[Collected data entries]
▶

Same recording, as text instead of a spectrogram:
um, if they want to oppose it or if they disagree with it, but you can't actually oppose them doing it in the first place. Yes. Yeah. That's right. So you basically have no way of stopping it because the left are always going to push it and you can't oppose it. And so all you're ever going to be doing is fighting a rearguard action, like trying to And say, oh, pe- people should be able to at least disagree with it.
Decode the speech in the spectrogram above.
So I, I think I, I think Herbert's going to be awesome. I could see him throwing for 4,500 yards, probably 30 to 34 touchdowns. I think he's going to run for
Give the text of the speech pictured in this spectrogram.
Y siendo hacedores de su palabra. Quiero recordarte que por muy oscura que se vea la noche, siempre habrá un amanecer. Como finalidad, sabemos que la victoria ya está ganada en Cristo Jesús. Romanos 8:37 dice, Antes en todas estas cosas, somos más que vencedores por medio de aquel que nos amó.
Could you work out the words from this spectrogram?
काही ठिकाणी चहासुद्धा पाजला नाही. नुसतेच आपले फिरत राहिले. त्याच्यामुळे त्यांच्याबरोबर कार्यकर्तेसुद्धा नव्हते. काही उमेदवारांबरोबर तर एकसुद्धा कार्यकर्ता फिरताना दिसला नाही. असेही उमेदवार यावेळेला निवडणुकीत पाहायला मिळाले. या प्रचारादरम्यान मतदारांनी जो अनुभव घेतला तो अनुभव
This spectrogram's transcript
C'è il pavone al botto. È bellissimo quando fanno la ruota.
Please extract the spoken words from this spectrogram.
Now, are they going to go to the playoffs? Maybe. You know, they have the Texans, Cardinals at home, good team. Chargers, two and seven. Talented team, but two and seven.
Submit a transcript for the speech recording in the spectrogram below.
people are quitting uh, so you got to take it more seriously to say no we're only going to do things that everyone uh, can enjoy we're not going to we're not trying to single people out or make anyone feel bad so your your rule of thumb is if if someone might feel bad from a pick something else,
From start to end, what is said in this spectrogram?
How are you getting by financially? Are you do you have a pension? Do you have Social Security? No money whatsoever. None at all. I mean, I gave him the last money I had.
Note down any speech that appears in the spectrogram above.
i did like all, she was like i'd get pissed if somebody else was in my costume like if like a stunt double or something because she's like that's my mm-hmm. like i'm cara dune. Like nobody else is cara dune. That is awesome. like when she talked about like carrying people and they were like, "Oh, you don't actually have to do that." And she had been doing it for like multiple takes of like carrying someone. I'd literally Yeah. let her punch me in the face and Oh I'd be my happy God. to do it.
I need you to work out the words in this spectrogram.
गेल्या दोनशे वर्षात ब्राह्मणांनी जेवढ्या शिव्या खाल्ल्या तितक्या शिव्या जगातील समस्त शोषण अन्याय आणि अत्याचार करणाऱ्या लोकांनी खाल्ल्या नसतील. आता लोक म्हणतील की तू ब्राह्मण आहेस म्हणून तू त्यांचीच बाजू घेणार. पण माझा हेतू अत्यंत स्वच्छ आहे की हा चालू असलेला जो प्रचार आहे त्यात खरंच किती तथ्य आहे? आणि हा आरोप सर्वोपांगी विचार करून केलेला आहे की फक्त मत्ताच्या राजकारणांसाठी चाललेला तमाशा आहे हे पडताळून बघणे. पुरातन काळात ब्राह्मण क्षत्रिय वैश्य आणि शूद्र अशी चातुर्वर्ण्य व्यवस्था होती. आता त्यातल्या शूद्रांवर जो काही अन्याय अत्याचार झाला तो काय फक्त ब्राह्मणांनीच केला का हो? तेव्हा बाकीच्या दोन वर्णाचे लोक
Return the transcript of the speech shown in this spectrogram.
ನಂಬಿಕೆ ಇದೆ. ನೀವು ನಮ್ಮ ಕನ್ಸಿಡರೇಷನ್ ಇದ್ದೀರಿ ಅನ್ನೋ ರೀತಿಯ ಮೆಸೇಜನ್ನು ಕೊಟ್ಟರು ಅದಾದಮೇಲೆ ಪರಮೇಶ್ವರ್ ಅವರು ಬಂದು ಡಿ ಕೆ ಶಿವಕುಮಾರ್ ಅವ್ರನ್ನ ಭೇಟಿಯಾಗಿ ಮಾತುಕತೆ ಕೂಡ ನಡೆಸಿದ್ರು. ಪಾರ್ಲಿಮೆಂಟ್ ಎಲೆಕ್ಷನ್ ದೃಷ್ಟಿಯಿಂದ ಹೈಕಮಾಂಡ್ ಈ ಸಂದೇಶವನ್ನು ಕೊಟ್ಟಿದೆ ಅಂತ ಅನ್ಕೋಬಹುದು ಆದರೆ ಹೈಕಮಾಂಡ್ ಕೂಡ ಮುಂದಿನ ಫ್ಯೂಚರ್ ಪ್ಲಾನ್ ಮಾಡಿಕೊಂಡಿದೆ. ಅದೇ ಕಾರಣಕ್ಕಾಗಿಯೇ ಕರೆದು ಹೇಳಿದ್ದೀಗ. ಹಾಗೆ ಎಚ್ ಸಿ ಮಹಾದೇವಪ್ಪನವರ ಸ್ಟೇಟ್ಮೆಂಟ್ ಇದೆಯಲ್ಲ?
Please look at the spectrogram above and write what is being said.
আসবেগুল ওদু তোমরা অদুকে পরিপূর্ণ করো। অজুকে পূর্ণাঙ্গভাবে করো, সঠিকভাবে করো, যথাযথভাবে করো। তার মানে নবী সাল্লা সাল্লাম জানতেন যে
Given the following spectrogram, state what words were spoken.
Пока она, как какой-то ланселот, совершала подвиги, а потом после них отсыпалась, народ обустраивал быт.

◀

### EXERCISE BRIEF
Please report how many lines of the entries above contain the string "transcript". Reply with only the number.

### SOLUTION TO THE EXERCISE
3